DAVE BRUBECK Earshot Jazz Festival currently in session through Nov. 4, with the Brubeck Quartet. A co-production of the Seattle Theater Group and Earshot. The 80-year-old Brubeck is joined by Militello, Michael Moore (bass) and Randy Jones (drums). Clarinetist Smith will guest on several tunes. Nov. 4 at 8 p.m. at the Paramount Theatre, Seattle, Washington.

LEA DeLARIA opened a month long stand October 25 at Joe's Pub in New York City. She's performing selections from her Play It Cool CD through November 18.

RAY CHARLES Nov. 2, Civic Center Music Hall, in Oklahoma City, Oklahoma.

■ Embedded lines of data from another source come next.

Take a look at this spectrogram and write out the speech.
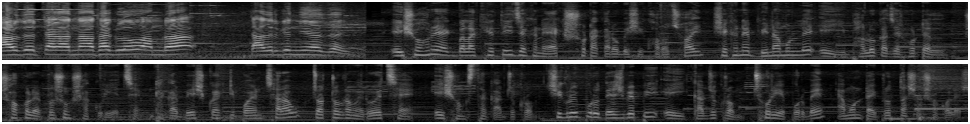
কারোদের টাকা না থাকলেও আমরা তাদেরকে নিয়ে যাই। এই শহরে একবেলা খেতেই যেখানে একশো টাকারও বেশি খরচ হয়, সেখানে বিনামূল্যে এই ভালো কাজের হোটেল সকলের প্রশংসা কুড়িয়েছে। ঢাকার বেশ কয়েকটি পয়েন্ট ছাড়াও চট্টগ্রামে রয়েছে এই সংস্থার কার্যক্রম। শীঘ্রই পুরো দেশব্যাপী এই কার্যক্রম ছড়িয়ে পড়বে, এমনটাই প্রত্যাশা সকলের।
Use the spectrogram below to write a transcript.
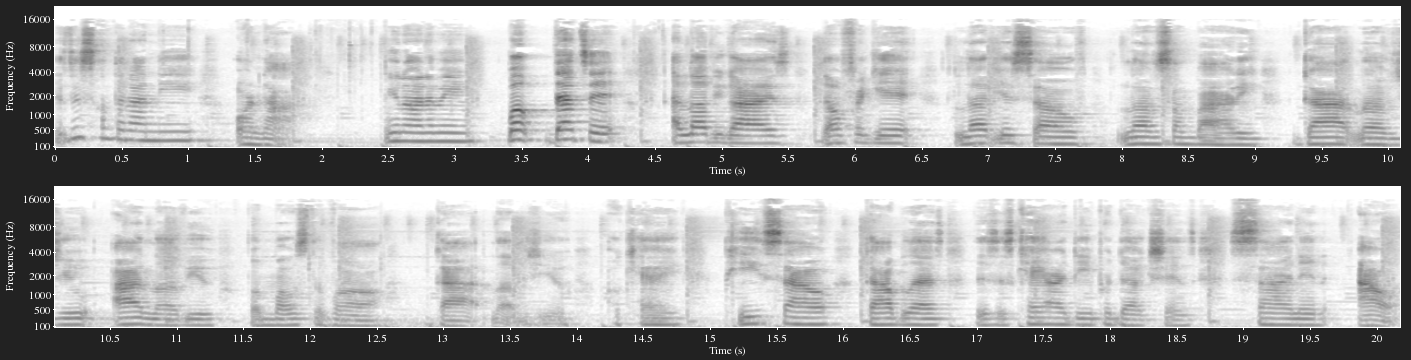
is this something I need or not? You know what I mean? Well, that's it. I love you guys. Don't forget, love yourself, love somebody. God loves you. I love you. But most of all, God loves you. Okay? Peace out. God bless. This is KRD Productions signing out.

DAVID CASSIDY performs Nov. 1-2 at Harrah's in Atlantic City, N.J.

ENGELBERT HUMPERDINCK center stage in Atlantic City, N.J. at the Tropicana Hotel, November 2-4.

NEIL DIAMOND November 1-2 at the E Center in Salt Lake City, Utah.

MICHAEL FEINSTEIN stars Nov. 2-3 at the Blumenthal Center in Charlotte, N.C.

MANDY PATINKIN opens October 29 at the Shubert Theater in Chicago in an engagement running through November 4.

JULIO IGLESIAS Tuesday headlines the Luther Burbank Center in Santa Rosa, California. On Thursday the crooner is at the Spirit Mountain Casino in Grand Rapids, OR.


REGIS PHILBIN is on the move - at least his Madame Tussaud wax form is on tour. Usually, the wax version of the talk/game show host is on display in the New York Museum. Leaving it there was not the Museum's final answer. For about a month customers can eyeball the wax Regis at the Madame Tussaud Museum in Las Vegas.

IT'S THAT HOUDINI TIME OF YEAR Tony Curtis and Lance Burton help the U.S. Postal Service unveil it's new Harry Houdini stamp on October 29 in the Lance Burton Showroom of the Monte Carlo Hotel in Las Vegas. Curtis starred as Harry Houdini in the 1953 film Houdini. More Houdini events in Las Vegas occur Wednesday when magician Dixie Dooley stages his 15th annual Houdini Seance in the Plaza Hotel showroom. Proceeds go to families of the victims of the Sept. 11 New York tragedy

Next Column: November 4, 2001
Copyright: October 28, 2001. All Rights Reserved. Reviews, Interviews, Commentary, Photographs or Graphics from any Broadway To Vegas (TM) columns may not be published, broadcast, rewritten, utilized as leads, or used in any manner without permission, compensation and/or credit.
Link to Main Page

Laura Deni

U.S. Postal Address: Post Office Box 60538, Las Vegas, NV 89160